━━━━━ ENTRIES SUPPLIED
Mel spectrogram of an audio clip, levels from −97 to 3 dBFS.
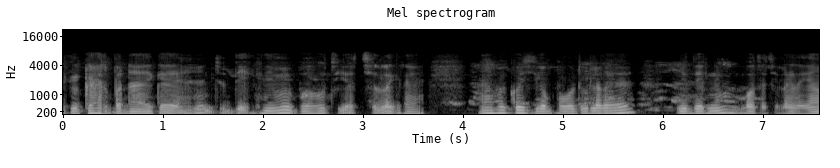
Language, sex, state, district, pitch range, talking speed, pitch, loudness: Hindi, male, Bihar, Gopalganj, 110-130 Hz, 260 wpm, 120 Hz, -37 LUFS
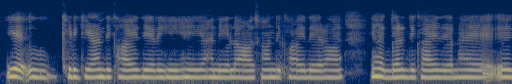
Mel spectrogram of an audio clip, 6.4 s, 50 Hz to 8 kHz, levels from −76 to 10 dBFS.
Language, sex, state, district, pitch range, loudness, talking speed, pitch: Hindi, female, Andhra Pradesh, Anantapur, 210-220 Hz, -18 LUFS, 195 wpm, 215 Hz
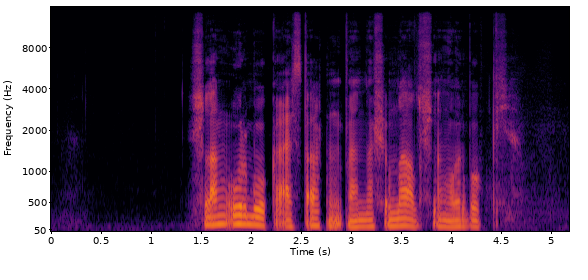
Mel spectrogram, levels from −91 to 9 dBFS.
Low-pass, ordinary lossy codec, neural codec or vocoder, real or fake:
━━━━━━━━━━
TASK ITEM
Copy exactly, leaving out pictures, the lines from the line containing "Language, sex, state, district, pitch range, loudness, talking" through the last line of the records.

REPLY
Language, sex, state, district, pitch range, loudness, talking speed, pitch: Hindi, female, Andhra Pradesh, Anantapur, 210-220 Hz, -18 LUFS, 195 wpm, 215 Hz
Mel spectrogram, levels from −91 to 9 dBFS.
Low-pass, ordinary lossy codec, neural codec or vocoder, real or fake:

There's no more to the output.